They’ve found that the greatest need for their services comes from an international audience, with prospective parents like Tecles waiting eagerly on the other end of the equation. Like him, there are also single women who want to conceive abroad, and aren’t legally allowed to use donor sperm because they’re not coupled. “I don’t think we always realize how many reproductive freedoms there are here,” Thornton said.
That doesn’t mean it’s always easy, he added. Not only is egg donation and surrogacy a costly endeavor, but third-party reproduction hasn’t caught up with gay marriage, trans rights, and a rise in single gay men who want to become fathers. To get insurance to cover fertility treatment, a client has to score a diagnosis of infertility — which they can only get if they’ve been trying to conceive for a year or more with a partner of the opposite sex.
“It makes me mad,” Thornton said of insurance pitfalls. But it has also made him double down on his commitment to the clientele, he said.
For that reason, sexual orientation “doesn’t cross our minds when we see someone on our schedule,” he said. “Even if a transgender couple comes in, it doesn’t matter. It’s just a matter of — what’s your goal to build your family? I always tell people, I’m a bridge. And my job is to get you from one side of the bridge to the other.”
Tecles hopped on that bridge three years ago. After hearing about CT Fertility in his research, he went in for a consultation, and “I really connected with them.” His journey toward parenthood started moving: he chose an egg donor after seeing a profile and connecting with her immediately.
“It’s a little like love at first sight,” he said. Within weeks, he was meeting the donor over lunch, chatting about her current professional goals and her own partner. Then he began selecting a surrogate, a process that can take months. In the midst of it all, he met someone in Montenegro, who signed on to be with him, and to ultimately co-parent.
With help from CT Fertility, Telces interviewed a woman in Florida. Again, it was love at first sight (or, first Skype, in this case): Tecles “could tell she was a super mom” to her own two kids, and ended up chatting with her husband, from Puerto Rico, in Spanish by the end of the call.
It wasn’t long before all of them had made their way to Connecticut, first syncing egg and sperm donation (they must be done within a week of each other) and then transferring two embryos to the surrogate.
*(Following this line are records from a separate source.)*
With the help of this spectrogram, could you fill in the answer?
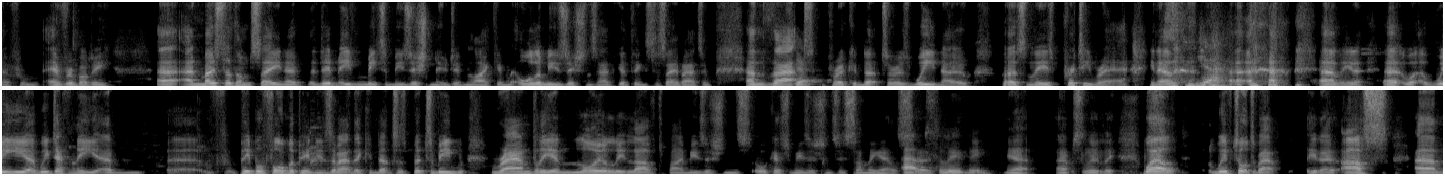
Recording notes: This interview was recorded on 23rd November 2021 via Zoom.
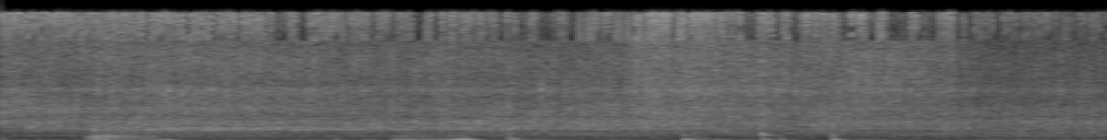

On the day of the transfer, Tecles recalled standing in a tiny exam room with his heart in his throat, watching the embryos through a monitor. What shocked him most were not his nerves, though — but how natural and welcoming it felt.
“That’s one thing that’s amazing about U.S. surrogacy,” he said. “Everything feels so normal. I’s no big deal.
Tecles went back to Spain, and kept in close contact with the surrogate. About nine days after the transfer, she called to tell him that she had gotten a positive pregnancy test. And then she had taken five more just to make sure. There was another surprise at her seven-week ultrasound, for which Tecles flew back to the U.S.: she was carrying twins.
Tecles flew home ready to nest. He downloaded an app on his phone to learn what was happening, week by week, to the twins in utero. He made arrangements to head back to the U.S. with his mom around week 35 of the surrogate’s pregnancy. No sooner had they gotten to the hotel room when the call came that the surrogate was delivering. His children, Joel and Elia, were entering the world, and nothing was ever going to be the same again.
Without CT Fertility, he wouldn’t have them in his life, he said. Which he counts as a sort of waking dream, in which he must pinch himself every so often.
"When your children are born, you are so focused on looking after them, making sure that they have everything, that you don’t ave time to reflect on the fact that you’re a father,” he said.
I had to keep saying it to myself. I couldn’t believe that it was real. … It took me a good few months to actually acknowledge that I was a parent.”
“Even now, 20 months later, I look at them and say: Oh my god. It’s something so amazing you look around you and you still can’t believe it.”